Juniper Networks saw its shares drop more than 5 percent Friday after disclosing it's being investigated for possible violations of U.S. foreign business practices.
Juniper disclosed the information in a 10-K form filed with the U.S. Securities and Exchange Commission on Thursday. The investigations are being performed by both the SEC and the U.S. Department of Justice.
Juniper told CRN in a statement that it is "cooperating" with the ongoing investigations, and that it is "unable to predict the duration, scope or outcome of these investigations."
The Foreign Corrupt Practices Act, according to documentation from the DOJ, is a "critically important statute" for preventing corruption, including bribery, within international business. "When business is won or lost based on how much a company is willing to pay in bribes rather than on the quality of its products and services, law-abiding companies are placed at a competitive disadvantage -- and consumers lose," members of both corporations wrote in the Resource Guide to the U.S. Foreign Corrupt Practices Act.
Juniper isn't the only technology vendor to be probed for potential corruption abroad. In September of last year, a Hewlett-Packard employee faced bribery charges in Germany after an investigation of a $45 million IT contract with the Russian government turned up evidence of potential misconduct.

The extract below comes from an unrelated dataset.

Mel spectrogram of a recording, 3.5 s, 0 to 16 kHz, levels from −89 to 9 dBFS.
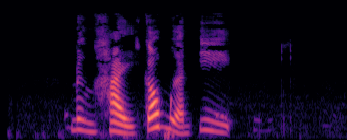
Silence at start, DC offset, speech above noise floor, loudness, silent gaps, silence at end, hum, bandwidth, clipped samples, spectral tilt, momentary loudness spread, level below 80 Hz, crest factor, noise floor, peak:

HP wasn't facing charges itself, but in 2010, the SEC and DOJ investigated HP's German subsidiary for bribery, embezzlement and tax evasion related to a $44.5 million contract with the Office of the Prosecutor General of the Russian Federation.
Akshay Sharma, research director at Gartner who focuses on the networking and service provider space, said the immediate drop in stock will no doubt "hurt" Juniper, but also stressed that these kinds of probes are, unfortunately, fairly common in the tech world.
"Their stock went down 5.7 percent, so that hurts," Sharma told CRN. "But, I mean, Oracle agreed last year to pay $2 million for something similar, IBM agreed to pay $10 million for stuff in South Korea and China. I don't know the details, but, unfortunately, it is the way business is done in some countries."
Juniper's disclosure of the SEC investigation comes just three weeks after the Sunnyvale, Calif.-based company announced the sudden departure of CEO Kevin Johnson. Juniper, which said Johnson plans to retire, has started a search for new CEO.
PUBLISHED AUG. 9, 2013